What is Functional Programming? - Christopher Bennage. Disclaimer: I’m still pretty green with functional programming.
This is me working out my own understanding. Wikipedia defines Functional Programming (FP) this way: “functional programming is a programming paradigm that treats computations as the evaluation of mathematical functions and avoids state and mutable data.” [reference] Let’s break this apart. Programming Paradigm What’s a “programming paradigm”? It seems to me that most popular languages allow for the use of more than one paradigm.
Computations In this definition, I take the term very generically. Evaluations of Mathematical Functions This is the core concept behind functional languages. F(t) = -4.9t2 + 19.6t + 3 With this function, we pass in a value for t and we get back a value representing the height. Avoids State and Mutable Data This point follows naturally from the last one, however it was very confusing to my object-oriented mind. Characteristics of Functional Languages I’ll begin by discussing the first three items. What is Functional Programming? Part 2, Currying - Christopher Bennage. In my last post, I provided a list of concepts that I found to be characteristic of functional languages.
We’ve talked bout the first three so far. First Class Functions Higher Order Functions Pure Functions Currying or Partial Application Recursion Pattern Matching Memoization Currying Updated based on some feedback from Matthew Podwysocki. Let’s begin with the term “partial application”. In light of this, currying is the act of structuring a function so that it can be partially applied.
Ok, that’s a pretty naive definition. “[Currying] is the technique of transforming a function that takes multiple arguments in such a way that it can be called as a chain of functions each with a single argument.” - en.wikipedia.org/wiki/Currying Let’s consider an example based on these definitions. Func<int, int, int> add = (i, j) => i + j; Func<int, int, int> add = (i, j) => i + j; We can convert this into: Func<int, Func<int,int>> add_c = i => j => i + j; var sum = add(3,4); var sum = add_c(3)(4);
The Absolute Minimum Every Software Developer Absolutely, Positively Must Know About Unicode and Character Sets (No Excuses!) By Joel Spolsky Wednesday, October 08, 2003 Ever wonder about that mysterious Content-Type tag?
You know, the one you're supposed to put in HTML and you never quite know what it should be? Did you ever get an email from your friends in Bulgaria with the subject line "???? ?????? I've been dismayed to discover just how many software developers aren't really completely up to speed on the mysterious world of character sets, encodings, Unicode, all that stuff. But it won't. So I have an announcement to make: if you are a programmer working in 2003 and you don't know the basics of characters, character sets, encodings, and Unicode, and I catch you, I'm going to punish you by making you peel onions for 6 months in a submarine.
And one more thing: In this article I'll fill you in on exactly what every working programmer should know.
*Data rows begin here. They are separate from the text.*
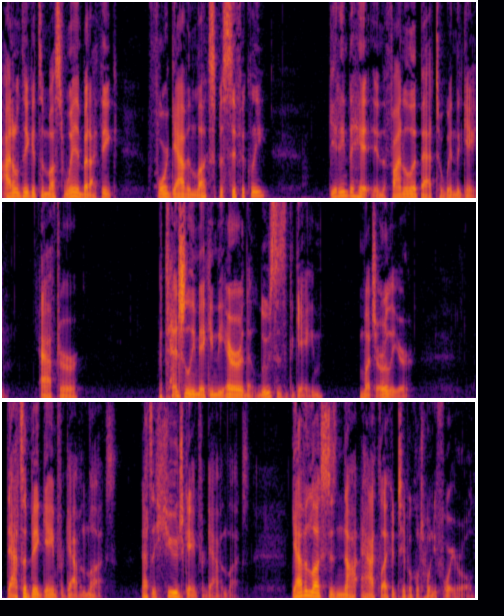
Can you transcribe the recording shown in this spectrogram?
I don't think it's a must win, but I think for Gavin Lux specifically, getting the hit in the final at bat to win the game after potentially making the error that loses the game much earlier, that's a big game for Gavin Lux. That's a huge game for Gavin Lux. Gavin Lux does not act like a typical 24 year old.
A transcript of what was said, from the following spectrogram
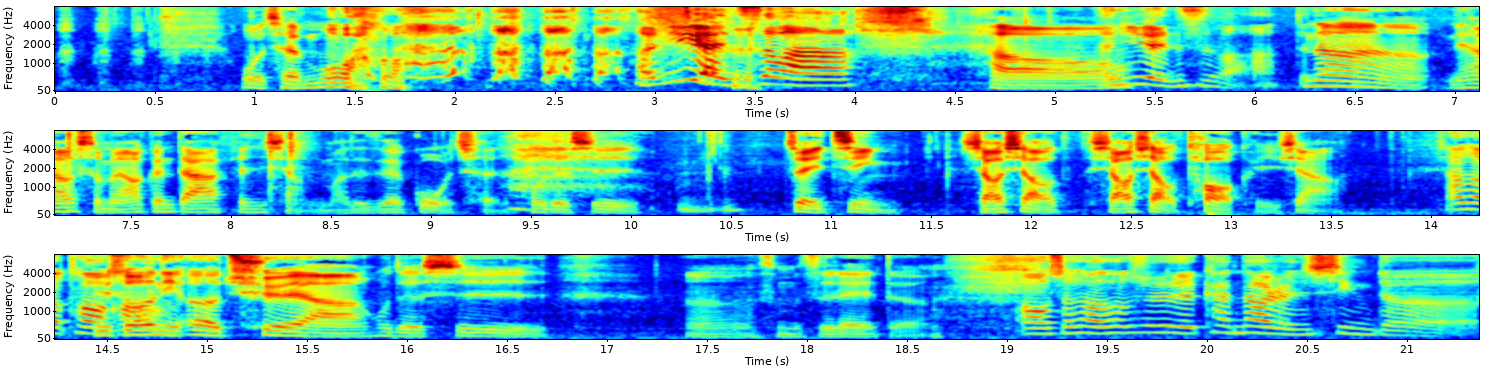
我沉默。很远是吗？好。很远是吗？那你还有什么要跟大家分享的吗？在这个过程，或者是最近小小小小 talk 一下。小小 talk，比如说你二雀啊，或者是嗯什么之类的。哦，小小 talk 是看到人性的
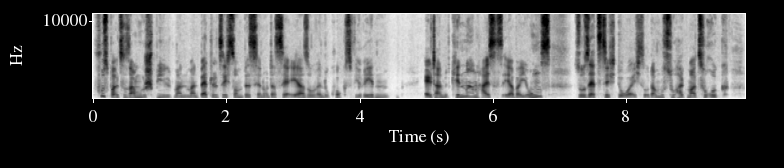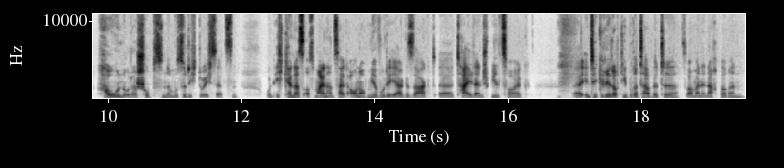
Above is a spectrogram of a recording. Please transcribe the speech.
Fußball zusammengespielt, man, man bettelt sich so ein bisschen und das ist ja eher so, wenn du guckst, wie reden Eltern mit Kindern heißt es eher bei Jungs, so setz dich durch. So, da musst du halt mal zurückhauen oder schubsen, da musst du dich durchsetzen. Und ich kenne das aus meiner Zeit auch noch. Mir wurde eher gesagt, äh, teil dein Spielzeug, äh, integrier doch die Britta bitte. Das war meine Nachbarin.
A Historical Perspective The easiest way to understand this stuff is to go chronologically. And all was good, assuming you were an English speaker. Unicode Hello Encodings. Why: A Tale Of A Post-Modern Genius - Smashing Magazine. Advertisement Why the Lucky Stiff (or _Why for short) was one of the brightest and most inspiring programmers in activity.
He became famous through a series of blogs and through the incredible amount of open-source projects that he maintained over the course of more than seven years. _Why’s popularity grew along with the Ruby programming language’s popularity. When the Rails hype took off in 2005, a great number of young developers started looking to learn about Ruby, and that’s when most of them found Why’s (Poignant) Guide to Ruby, a Creative Commons book in both HTML and PDF that embodied all of its author’s characteristics: an uneasy artistic mind with a different take on what programming is all about.
Even those who didn’t happen to read the Poignant Guide could not program in Ruby without a touch of _Why’s brilliance. You may have noticed that we’re referring to _Why in the past. The disappearance has left a horde of orphans of _Why’s code and activity. Blogging Music. Katas : Hudson Software Craftsmanship.